Last edited by Unbeatable0; Dec 23rd 2010 at 05:22 AM.

I like your method very much! Although I liked my solution for being elementary, yours is far more elegant.

Thank you!

Was this your method? If not, I'm interested to see how you solved it.

I had a mental lapse. There is another problem which is super easy to do using analysis/calculus but has other interesting ways to do it. It's (go ahead and try it) compute

Although I just realized you can do this by a little trickery similar to what you did for your proof of the previous problem using Retkes's identities.

I'd be glad to post some problems, but none have come to my mind thus far, and in the last days I haven't encoutered with any challenge problems which would fit this thread.

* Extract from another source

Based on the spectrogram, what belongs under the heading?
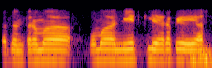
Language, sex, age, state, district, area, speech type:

I will, however, keep looking for nice problems to post in here.

Here is quite a beautiful one (in my opinion).

Problem: Let $\displaystyle \Omega\subseteq\mathbb{R}^n$ be the set of all $\displaystyle (x_1,\cdots,x_n)$ such that $\displaystyle x_j\geqslant 0,\text{ }j\in[n]$ and $\displaystyle \displaystyle \sum_{j=1}^{n}x_j=1$. Compute

Although I just realized you can do this by a little trickery similar to what you did for your proof of the previous problem using Retkes's identities.

I looked up Retkes's identities, but don't understand how you meant to apply them. Care to clarify?

Also, you had a little typo there - the binomial should have been upside down.

Besides the usual proof for this identity, using the derivative of

I looked up Retkes's identities, but don't understand how you meant to apply them. Care to clarify?

Try applying Retkes' third identity (the one with the sum of the reciporcals) and recalling that $\displaystyle \Pi_j(1,\cdots,n)=(-1)^{n-j}(j-1)!(n-j)!$

Also, you had a little typo there - the binomial should have been upside down.

Of course! The first proof is the one I had in mind and the second one is nice indeed! I did it by double counting.

I'd try the other problem you proposed, but I haven't yet covered multivariable integrals .